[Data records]
[Start of section]

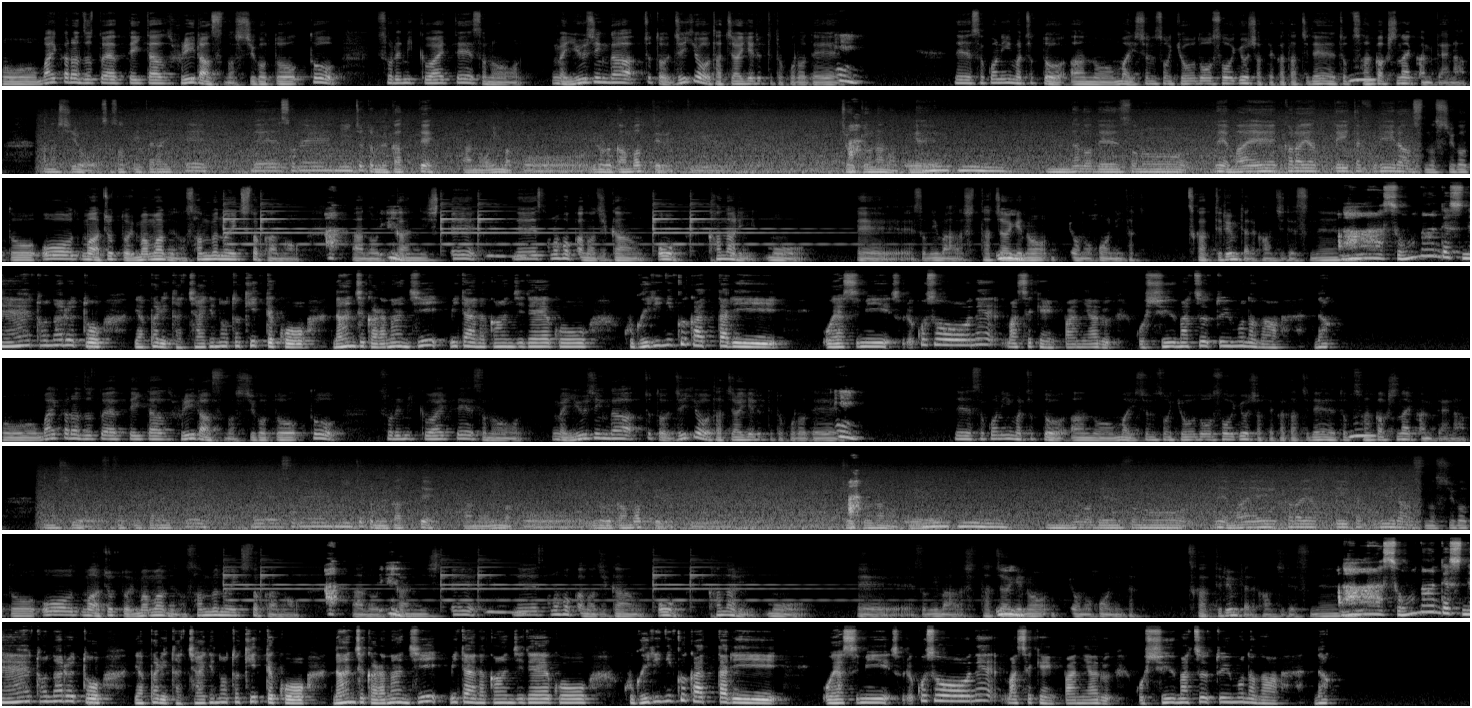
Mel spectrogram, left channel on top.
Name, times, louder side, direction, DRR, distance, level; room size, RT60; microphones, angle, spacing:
voice 1, 0.0-5.2 5.5-8.4 9.5-16.7 17.2-19.0 19.3-22.0 23.0-24.1 25.1-32.6 32.9-34.1 34.5-36.1 36.4-37.4 37.9-40.7 41.3-42.7 44.7-44.8, left 2 dB, 50° left, 8 dB, 1.4 m, -29 dB
voice 2, 13.4-13.8 23.1-23.3 23.9-24.8 32.6-32.7 33.2-33.4 34.2-34.6 39.3-39.6 42.7-51.8 52.2-57.3, right 2 dB, 35° right, 9 dB, 1.3 m, -24 dB
sound 1, 15.0-28.9, equal, 5° right, 0.7 m, -35 dB
Boat Water vehicle, 31.6-38.6, left 4 dB, 20° left, 1.0 m, -37 dB
22.5 x 9.9 x 3.4 m, 0.32 s
head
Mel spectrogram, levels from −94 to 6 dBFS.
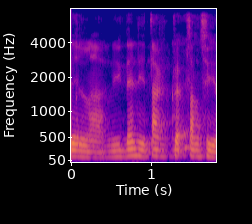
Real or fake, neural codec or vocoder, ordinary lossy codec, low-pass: fake; codec, 24 kHz, 6 kbps, HILCodec; none; 7.2 kHz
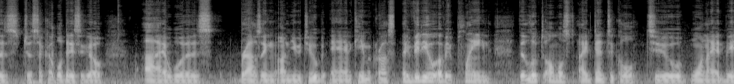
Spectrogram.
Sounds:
Speech

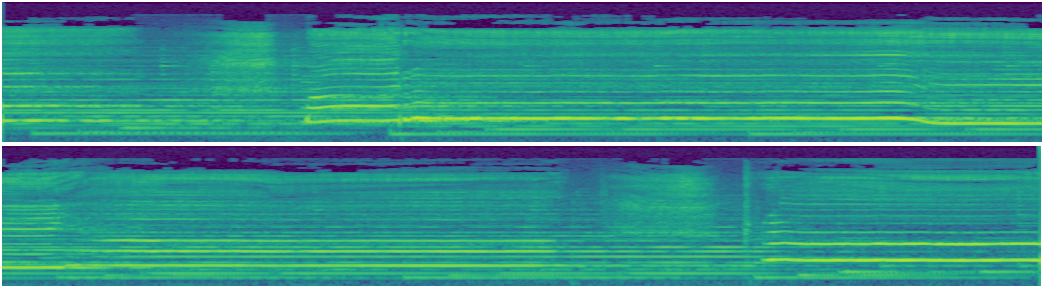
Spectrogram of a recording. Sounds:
Orchestra, Music, Singing

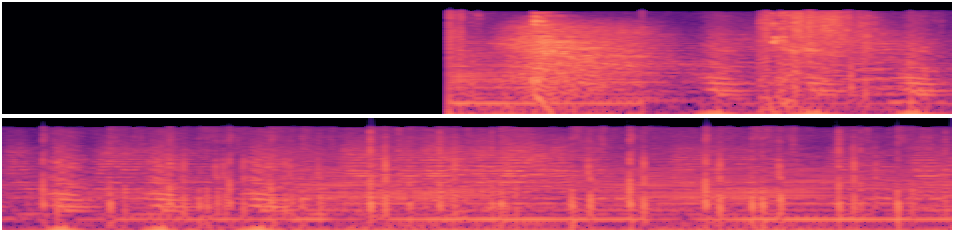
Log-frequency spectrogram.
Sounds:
Music, Zipper (clothing)

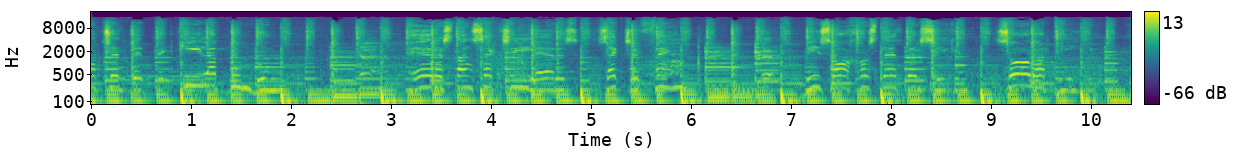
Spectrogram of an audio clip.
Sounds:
Funk, Music

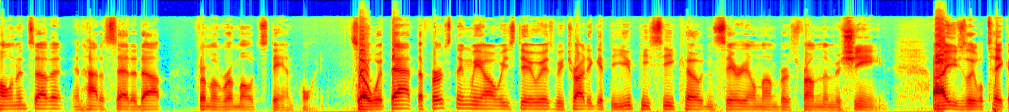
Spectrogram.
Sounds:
Speech

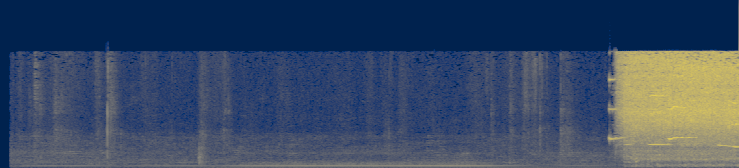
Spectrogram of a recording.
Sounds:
Fill (with liquid), Silence, inside a small room, Pump (liquid)

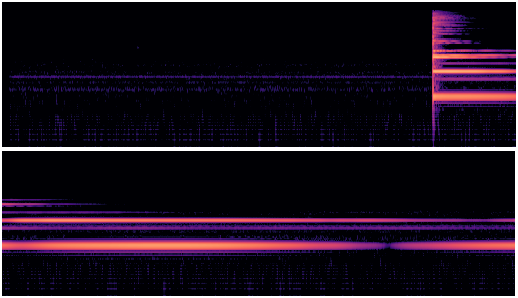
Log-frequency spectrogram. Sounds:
Tubular bells

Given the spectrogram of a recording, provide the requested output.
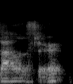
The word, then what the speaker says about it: Alistair: Is that how you pronounce your name? If I'm saying it wrong, please correct me. Hi, yes, it's Alistair.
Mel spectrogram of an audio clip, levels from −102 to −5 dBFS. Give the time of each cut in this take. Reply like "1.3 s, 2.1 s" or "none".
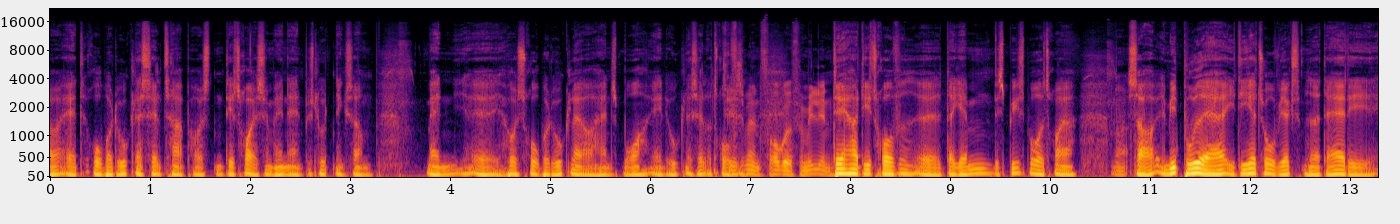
10.6 s

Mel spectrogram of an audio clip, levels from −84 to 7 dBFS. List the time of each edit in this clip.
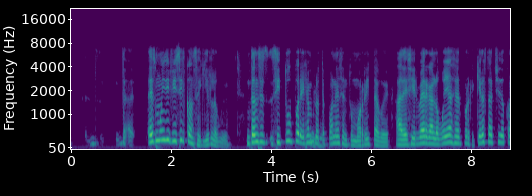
6.4 s

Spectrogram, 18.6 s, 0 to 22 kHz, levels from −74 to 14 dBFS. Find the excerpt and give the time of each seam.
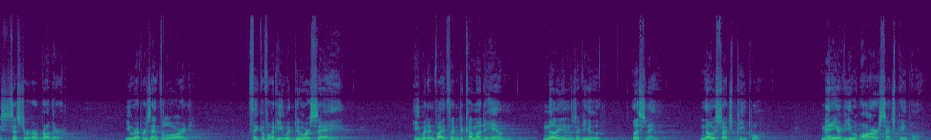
10.8 s

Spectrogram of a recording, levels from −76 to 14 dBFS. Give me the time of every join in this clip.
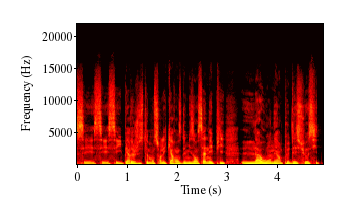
1.1 s

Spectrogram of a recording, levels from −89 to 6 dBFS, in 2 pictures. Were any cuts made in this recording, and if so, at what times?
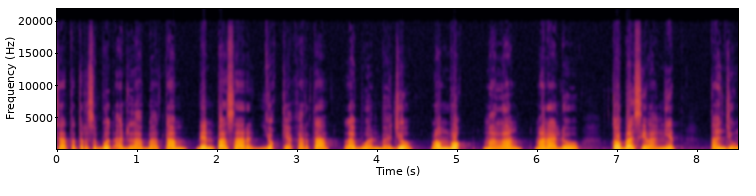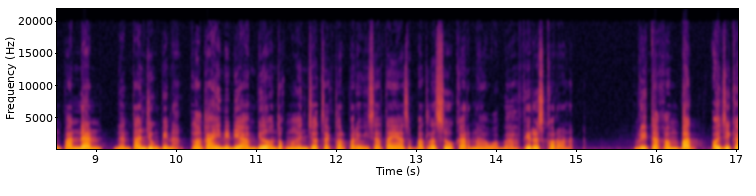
none

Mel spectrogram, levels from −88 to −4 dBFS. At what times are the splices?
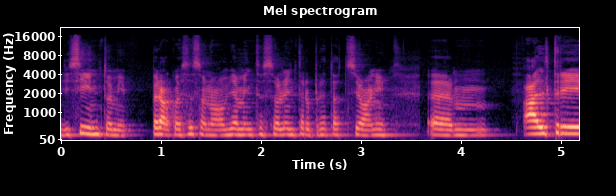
3.6 s

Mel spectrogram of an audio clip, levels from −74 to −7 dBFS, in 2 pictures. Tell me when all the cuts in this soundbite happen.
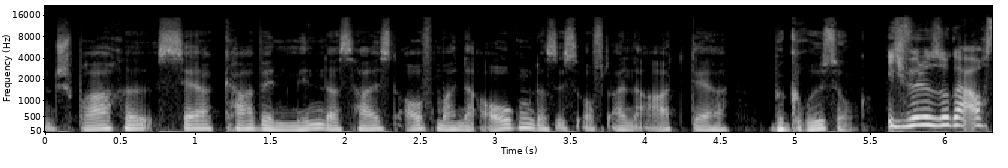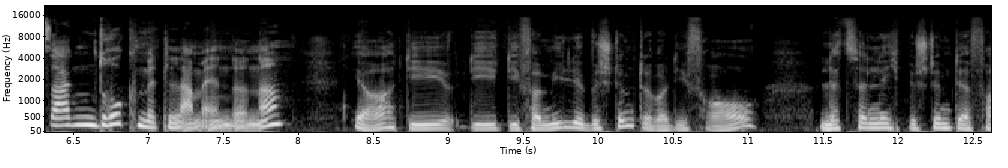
5.6 s

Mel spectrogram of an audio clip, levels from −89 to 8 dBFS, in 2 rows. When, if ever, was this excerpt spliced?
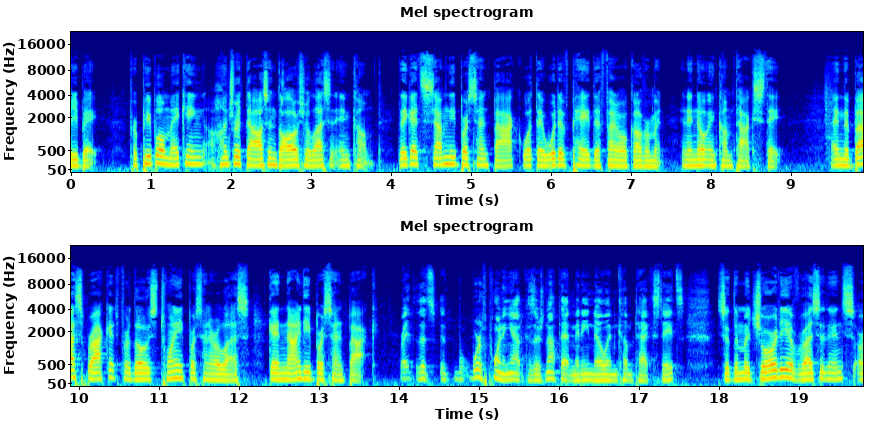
14.2 s, 17.9 s

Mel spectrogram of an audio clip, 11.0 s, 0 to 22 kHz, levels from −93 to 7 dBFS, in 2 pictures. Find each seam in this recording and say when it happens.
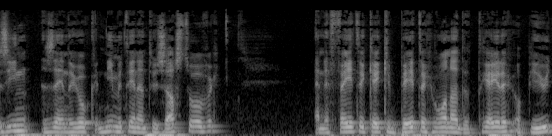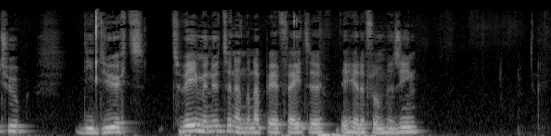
none

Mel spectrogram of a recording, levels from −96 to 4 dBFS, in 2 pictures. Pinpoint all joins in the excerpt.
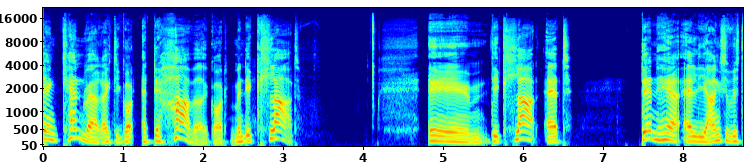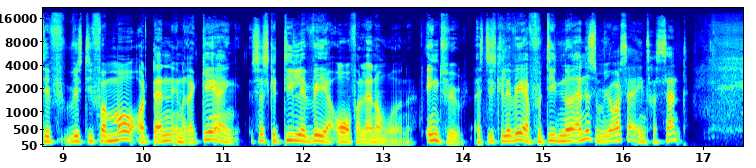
1.1 s, 13.4 s

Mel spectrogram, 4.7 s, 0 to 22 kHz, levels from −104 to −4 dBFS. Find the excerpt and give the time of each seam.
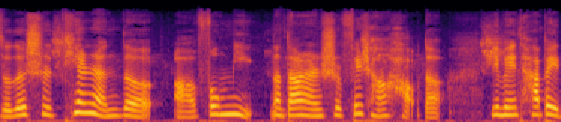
none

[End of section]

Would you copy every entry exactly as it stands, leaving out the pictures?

Mel spectrogram, left channel on top.
Name, times, louder side, direction, DRR, distance, level; room size, RT60; microphones, angle, spacing:
voice 1, 0.0-5.2 5.5-8.4 9.5-16.7 17.2-19.0 19.3-22.0 23.0-24.1 25.1-32.6 32.9-34.1 34.5-36.1 36.4-37.4 37.9-40.7 41.3-42.7 44.7-44.8, left 2 dB, 50° left, 8 dB, 1.4 m, -29 dB
voice 2, 13.4-13.8 23.1-23.3 23.9-24.8 32.6-32.7 33.2-33.4 34.2-34.6 39.3-39.6 42.7-51.8 52.2-57.3, right 2 dB, 35° right, 9 dB, 1.3 m, -24 dB
sound 1, 15.0-28.9, equal, 5° right, 0.7 m, -35 dB
Boat Water vehicle, 31.6-38.6, left 4 dB, 20° left, 1.0 m, -37 dB
22.5 x 9.9 x 3.4 m, 0.32 s
head
Mel spectrogram, levels from −94 to 6 dBFS.
Real or fake, neural codec or vocoder, ordinary lossy codec, low-pass: fake; codec, 24 kHz, 6 kbps, HILCodec; none; 7.2 kHz
Spectrogram.
Sounds:
Speech

Spectrogram of a recording. Sounds:
Orchestra, Music, Singing

Log-frequency spectrogram.
Sounds:
Music, Zipper (clothing)

Spectrogram of an audio clip.
Sounds:
Funk, Music

Spectrogram.
Sounds:
Speech

Spectrogram of a recording.
Sounds:
Fill (with liquid), Silence, inside a small room, Pump (liquid)

Log-frequency spectrogram. Sounds:
Tubular bells

Given the spectrogram of a recording, provide the requested output.
The word, then what the speaker says about it: Alistair: Is that how you pronounce your name? If I'm saying it wrong, please correct me. Hi, yes, it's Alistair.
Mel spectrogram of an audio clip, levels from −102 to −5 dBFS. Give the time of each cut in this take. Reply like "1.3 s, 2.1 s" or "none".
10.6 s

Mel spectrogram of an audio clip, levels from −84 to 7 dBFS. List the time of each edit in this clip.
6.4 s

Spectrogram, 18.6 s, 0 to 22 kHz, levels from −74 to 14 dBFS. Find the excerpt and give the time of each seam.
10.8 s

Spectrogram of a recording, levels from −76 to 14 dBFS. Give me the time of every join in this clip.
1.1 s

Spectrogram of a recording, levels from −89 to 6 dBFS, in 2 pictures. Were any cuts made in this recording, and if so, at what times?
none

Mel spectrogram, levels from −88 to −4 dBFS. At what times are the splices?
3.6 s

Mel spectrogram of an audio clip, levels from −74 to −7 dBFS, in 2 pictures. Tell me when all the cuts in this soundbite happen.
5.6 s

Mel spectrogram of an audio clip, levels from −89 to 8 dBFS, in 2 rows. When, if ever, was this excerpt spliced?
14.2 s, 17.9 s

Mel spectrogram of an audio clip, 11.0 s, 0 to 22 kHz, levels from −93 to 7 dBFS, in 2 pictures. Find each seam in this recording and say when it happens.
none

Mel spectrogram of a recording, levels from −96 to 4 dBFS, in 2 pictures. Pinpoint all joins in the excerpt.
1.1 s, 13.4 s

Mel spectrogram, 4.7 s, 0 to 22 kHz, levels from −104 to −4 dBFS. Find the excerpt and give the time of each seam.
none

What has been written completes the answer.